This is also referred to as the doctrine of implied repeal which is a concept in the constitution where an act of Parliament conflicts with an earlier one, the later Act takes precedence and the conflicting parts of the earlier act become legally inoperable. In simple terms, a later statute which is repugnant to an earlier statute is deemed to abrogate the earlier one when both of them are on the same subject matter. In other words, where the provisions of a later document are contrary to those of an earlier, the earliest must be considered as repealed.
When two statutes conflict, the one enacted last prevails.
However, this principle is subject to an exception embodied in the maxim Generalia Specialibus Non-Derogant which means, a general provision does not derogate from a special one.

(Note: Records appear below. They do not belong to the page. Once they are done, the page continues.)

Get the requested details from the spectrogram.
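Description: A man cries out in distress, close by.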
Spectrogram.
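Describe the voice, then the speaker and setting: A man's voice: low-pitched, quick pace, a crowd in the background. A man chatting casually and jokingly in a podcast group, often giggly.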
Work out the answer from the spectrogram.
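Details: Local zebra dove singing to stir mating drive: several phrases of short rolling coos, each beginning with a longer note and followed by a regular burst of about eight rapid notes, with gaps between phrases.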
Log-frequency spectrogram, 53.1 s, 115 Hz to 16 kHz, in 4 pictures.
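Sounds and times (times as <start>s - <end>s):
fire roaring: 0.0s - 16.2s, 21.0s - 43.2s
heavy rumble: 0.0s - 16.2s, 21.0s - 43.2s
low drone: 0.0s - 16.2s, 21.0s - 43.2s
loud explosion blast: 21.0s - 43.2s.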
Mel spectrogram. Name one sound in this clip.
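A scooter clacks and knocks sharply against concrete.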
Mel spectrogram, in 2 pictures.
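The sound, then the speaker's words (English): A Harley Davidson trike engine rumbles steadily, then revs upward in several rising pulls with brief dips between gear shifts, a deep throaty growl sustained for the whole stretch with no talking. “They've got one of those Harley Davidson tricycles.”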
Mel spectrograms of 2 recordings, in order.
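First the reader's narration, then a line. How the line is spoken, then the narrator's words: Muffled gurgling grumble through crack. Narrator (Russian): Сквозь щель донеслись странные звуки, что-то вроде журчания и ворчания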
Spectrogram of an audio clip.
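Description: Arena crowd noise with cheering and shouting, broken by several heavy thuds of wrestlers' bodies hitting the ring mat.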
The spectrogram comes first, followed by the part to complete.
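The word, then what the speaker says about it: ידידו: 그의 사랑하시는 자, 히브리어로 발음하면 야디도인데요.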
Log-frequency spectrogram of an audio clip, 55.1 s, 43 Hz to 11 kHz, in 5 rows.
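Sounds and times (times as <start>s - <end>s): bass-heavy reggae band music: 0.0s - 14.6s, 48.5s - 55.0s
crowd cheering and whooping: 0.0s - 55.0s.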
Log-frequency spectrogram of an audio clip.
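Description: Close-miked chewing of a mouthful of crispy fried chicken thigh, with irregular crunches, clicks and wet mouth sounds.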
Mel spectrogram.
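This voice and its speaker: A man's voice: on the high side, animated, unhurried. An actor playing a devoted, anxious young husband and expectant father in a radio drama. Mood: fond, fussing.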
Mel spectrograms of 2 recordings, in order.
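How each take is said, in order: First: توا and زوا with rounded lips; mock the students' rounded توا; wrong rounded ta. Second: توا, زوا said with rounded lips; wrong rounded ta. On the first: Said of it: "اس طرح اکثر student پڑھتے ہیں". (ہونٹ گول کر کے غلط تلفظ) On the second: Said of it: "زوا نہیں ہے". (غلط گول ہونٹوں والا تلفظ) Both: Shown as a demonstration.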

In The Commissioner, Bangalore vs the State Of Karnataka And Anr., the Calcutta High Court held that “The principle Leges Posteriores Priores Abrogant is subject to the exception embodied in the maxim: (generalia specialibus non-derogant). This means that where the literal meaning of the general enactment covers an occupation for which specific provision is made by another enactment contained in an earlier Act, it is presumed that the situation was intended to continue to be dealt with by the specific provision rather than the later general one.”
In Municipal Committee, Malerkotla vs Mohd. Mushtaq, the Punjab and Haryana High Court held that “An earlier Act must give place to a later if the two cannot be reconciled and one Act may repeal another by words express or implied. It is also an equally well-known maxim of law which constitutes that the later laws prevail over those which preceded them.”